**Work item:**
Will you write out the data exactly, excluding every picture?

(Collection entries)
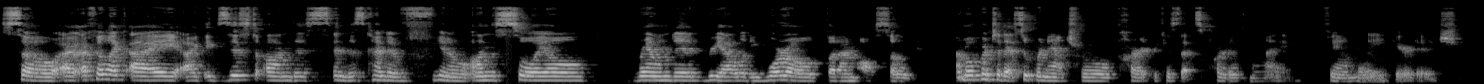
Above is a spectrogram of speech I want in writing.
So I, I feel like I, I exist on this in this kind of you know on the soil rounded reality world, but I'm also I'm open to that supernatural part because that's part of my family heritage.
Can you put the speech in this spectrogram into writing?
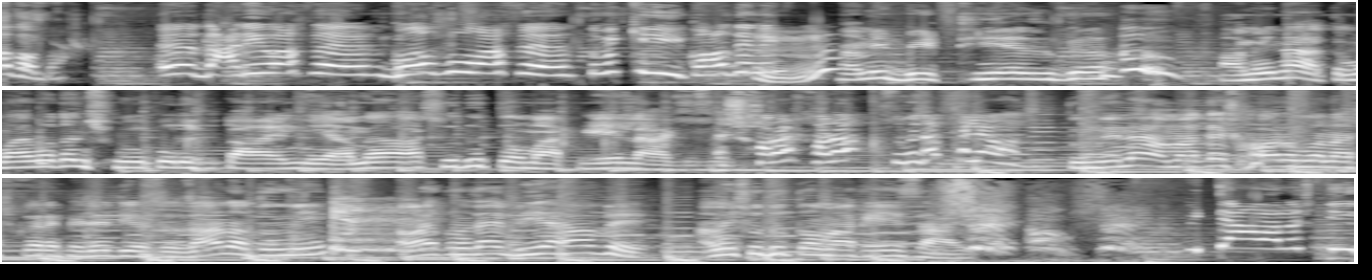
ও বাবা এ দাড়িও আছে গবু আছে তুমি কি কোনদিন আমি বিটিএস গো। আমি না তোমার মতন সুপুরুষ পাইনি আমার শুধু তোমাকে লাগবে। সরো সরো তুমি তো হন তুমি না আমাকে সর্বনাশ করে ফেলে দিয়েছ জানো তুমি? আমার কোনো জায়গায় বিয়ে হবে? আমি শুধু তোমাকেই চাই। কি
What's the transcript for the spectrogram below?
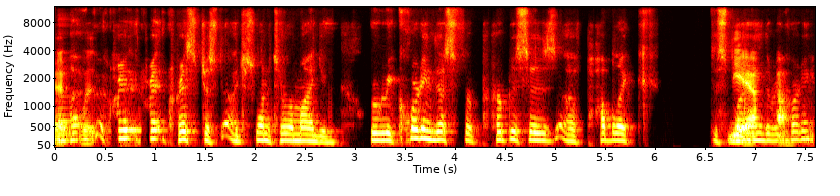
uh, uh, Kris- just, I just wanted to remind you, we're recording this for purposes of public displaying the uh, recording?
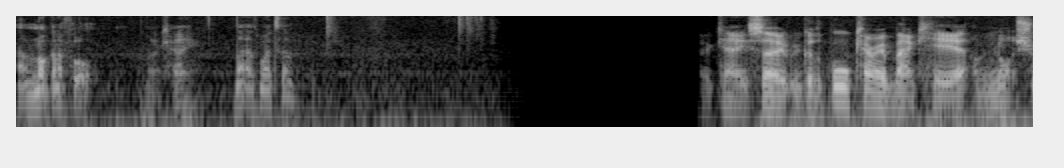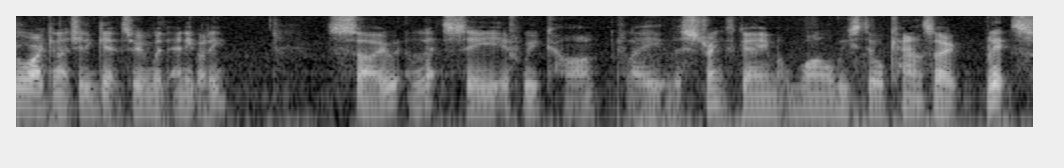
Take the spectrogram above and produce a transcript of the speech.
I'm not going to follow up. Okay. That is my turn. Okay, so we've got the ball carrier back here. I'm not sure I can actually get to him with anybody. So let's see if we can't play the strength game while we still can. So blitz,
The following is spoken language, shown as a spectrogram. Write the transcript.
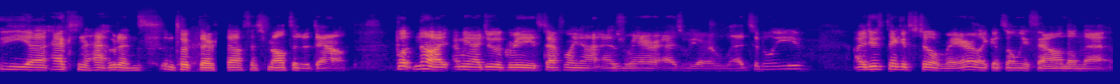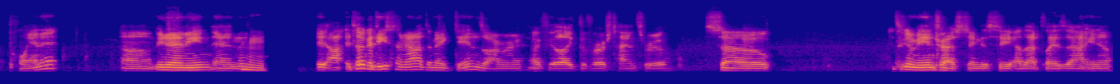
the, uh, ex-inhabitants and took their stuff and smelted it down. But no, I, I mean I do agree. It's definitely not as rare as we are led to believe. I do think it's still rare. Like it's only found on that planet. Um, you know what I mean? And Mhm. it, uh, it took a decent amount to make Din's armor. I feel like the first time through. So it's gonna be interesting to see how that plays out. You know.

**Answer to this exercise:**
Above is a spectrogram of speech I want in writing.
So I, I feel like I, I exist on this in this kind of you know on the soil rounded reality world, but I'm also I'm open to that supernatural part because that's part of my family heritage.
Can you put the speech in this spectrogram into writing?
ও বাবা এ দাড়িও আছে গবু আছে তুমি কি কোনদিন আমি বিটিএস গো। আমি না তোমার মতন সুপুরুষ পাইনি আমার শুধু তোমাকে লাগবে। সরো সরো তুমি তো হন তুমি না আমাকে সর্বনাশ করে ফেলে দিয়েছ জানো তুমি? আমার কোনো জায়গায় বিয়ে হবে? আমি শুধু তোমাকেই চাই। কি
What's the transcript for the spectrogram below?
uh, uh, Kris- just, I just wanted to remind you, we're recording this for purposes of public displaying the uh, recording?
Take the spectrogram above and produce a transcript of the speech.
I'm not going to follow up. Okay. That is my turn. Okay, so we've got the ball carrier back here. I'm not sure I can actually get to him with anybody. So let's see if we can't play the strength game while we still can. So blitz,
The following is spoken language, shown as a spectrogram. Write the transcript.
the, uh, ex-inhabitants and took their stuff and smelted it down. But no, I, I mean I do agree. It's definitely not as rare as we are led to believe. I do think it's still rare. Like it's only found on that planet. Um, you know what I mean? And Mhm. it, uh, it took a decent amount to make Din's armor. I feel like the first time through. So it's gonna be interesting to see how that plays out. You know.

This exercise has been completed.